Cooking Utensils

America is quickly becoming a land of amateur chefs, as evidenced by a recent trip to the Culinary Institute of America (CIA).  The school has become a magnet not only for aspiring professional chefs, but anyone who enjoys turning on the stove and trying their hand at a new recipe.  The CIA essentially celebrates food—the art, politics, science and yes cooking of food.

The school bookstore is packed full of cook books from everything you ever wanted to know about grilling, cooking for dietary restrictions, learning to cook Indonesian or the art of pairing the perfect wine with your meal.  Shoppers inspired by a campus tour that outlines the school’s curriculum and various majors and academic programs quickly snatch up the latest kitchen gadget and cook books to take home and finally try to make that standing crown rack of lamb.

One doesn’t need to travel to the CIA to see firsthand our great national interest in food.  A quick trip to the grocery store shows how far we have come in our interest in the cooking arts.  The supermarket industry has been a leader in increasing the consumer’s access to new innovative recipes, interesting ingredients from around the world, and now more frequently through, in-store dietitians and nutritionists to help the home chef prepare creative and delicious foods while adhering to unique dietary restrictions or needs.
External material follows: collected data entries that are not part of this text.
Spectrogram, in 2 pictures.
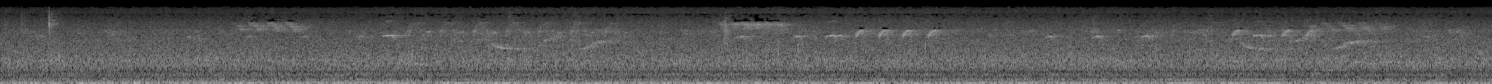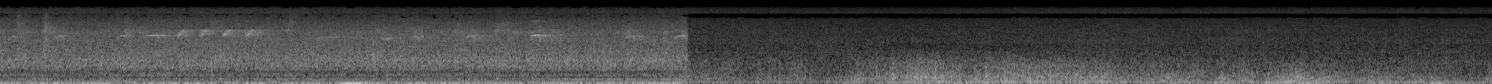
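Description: Heavy rain mixed with hail pouring onto a paved walkway and lawn, a steady hiss. A bird chirps now and then over it. About three-quarters of the way through, the sound suddenly drops to a quieter, duller rush.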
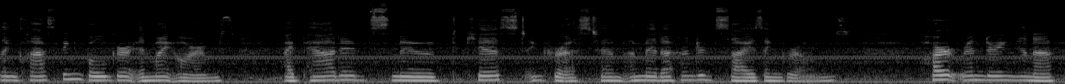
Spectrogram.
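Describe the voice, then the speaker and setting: Quiet and very slow, a woman speaks at a fairly low pitch with ordinary pitch variation. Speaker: reader of a book. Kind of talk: reading aloud; casual chat.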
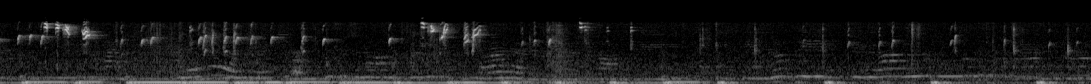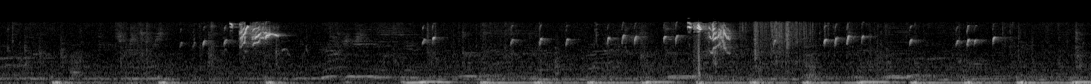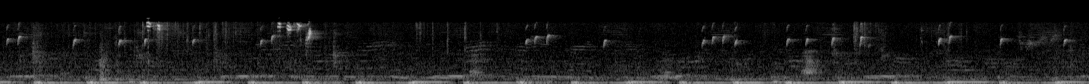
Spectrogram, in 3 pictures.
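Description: European goldfinch twittering: short, high chirps and call notes scattered throughout, with several louder bursts, over a low hum.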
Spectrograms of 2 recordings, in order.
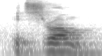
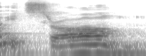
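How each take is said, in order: First: Said in the usual way. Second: Quietly murmured it's wrong to the person beside you; low quiet repeat. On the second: Shown as a demonstration. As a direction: say it low and soft to your neighbour. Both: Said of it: "Sabihin mo sa katabi mo".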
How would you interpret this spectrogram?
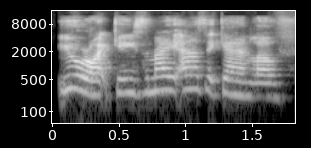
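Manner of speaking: quick, matey East London Cockney; native-sounding Cockney demo; Cockney accent. Shown as a demonstration. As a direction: greet a mate in broad Cockney. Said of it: "do a little Cockney for me".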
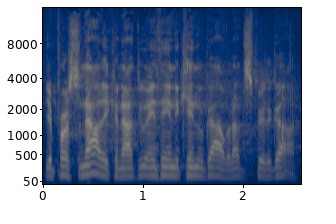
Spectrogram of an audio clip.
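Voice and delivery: ordinary delivery

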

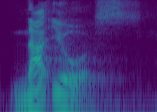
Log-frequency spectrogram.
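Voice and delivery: ordinary talk, nothing marked

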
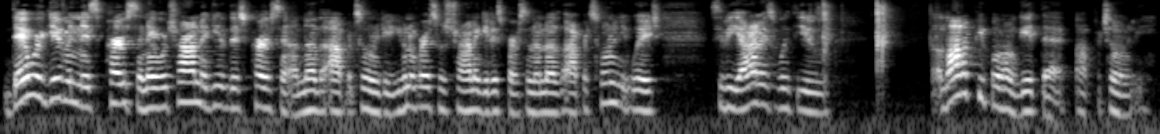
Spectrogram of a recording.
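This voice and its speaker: A woman with a notably low voice reads tarot in a loose, conversational way. She talks bluntly and swears without hesitation. She circles back over her own phrases and keeps checking in with her listener. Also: fast talker. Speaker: tarot reader. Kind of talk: casual tarot reading to viewers.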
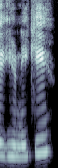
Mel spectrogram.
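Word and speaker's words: Yunieki: might be something between how do you say unique yeah it was it's spelled y-u-n-i-e-k-i which is an odd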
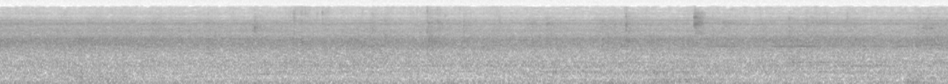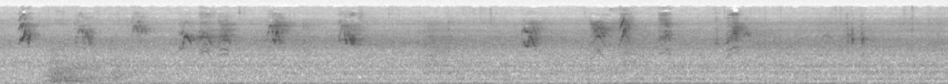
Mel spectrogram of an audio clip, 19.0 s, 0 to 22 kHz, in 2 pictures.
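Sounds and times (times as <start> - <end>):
sparrows chirping sharply: 9.7 - 13.2, 14.7 - 17.2.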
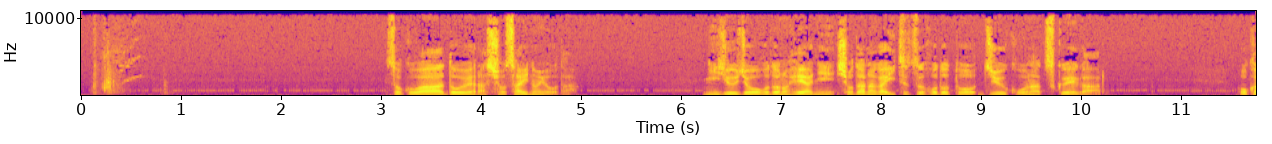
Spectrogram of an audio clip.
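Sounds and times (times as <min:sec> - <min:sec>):
door to the next room creaking open: 0:00.0 - 0:01.0
faint lingering squeak: 0:00.2 - 0:00.8
speech: 0:03.1 - 0:05.0, 0:06.2 - 0:10.3, 0:11.6 - 0:11.7.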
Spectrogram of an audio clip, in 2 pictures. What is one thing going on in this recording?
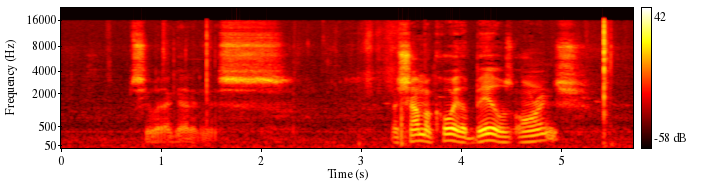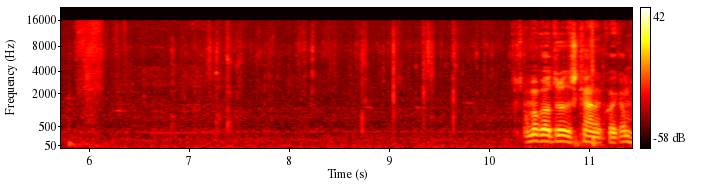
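Trading cards softly rustle and slide against each other in someone's hands.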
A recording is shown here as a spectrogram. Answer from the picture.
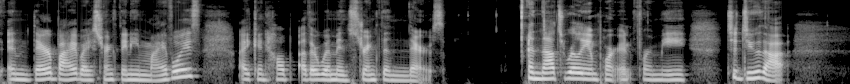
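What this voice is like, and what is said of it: Out of breath, excited speech. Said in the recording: “I'm out of breath because, oh, this just fires me up so much”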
September marks National Family Meals Month.  Not only are we celebrating the important familial, health and societal benefits of families sitting down to break bread together, we are also celebrating the interesting and diverse meals they choose to eat together.  Mom’s tried and true meatloaf recipe has taken a turn for the creative with the addition of buffalo meat or possibly ground turkey.  The classic side of mashed potatoes can now be found punched up with earthy truffle oil or smoked Gouda bought at the local grocery store.  Recipes and dishes that were once thought could only be enjoyed at the finest restaurant are now found on family dinner tables across the country, all made with ingredients and recipes found at the grocery store. 

Those fine family meals are for everyone. In my role as a government relations director at FMI, I have the privilege of working on food and nutrition programs that help those most in need. Programs like WIC ensure that moms in-need can deliver on their child’s most basic need—a home cooked meal. WIC is just one of our nation’s federal nutrition programs that help those who need it the most be able to gather their family together around the dinner table for a family meal. It’s important that we maintain these nutrition programs and help more families access them.  

Whether you’re a graduate of the Culinary Institute or America or a single mother of three, we can all celebrate family meals.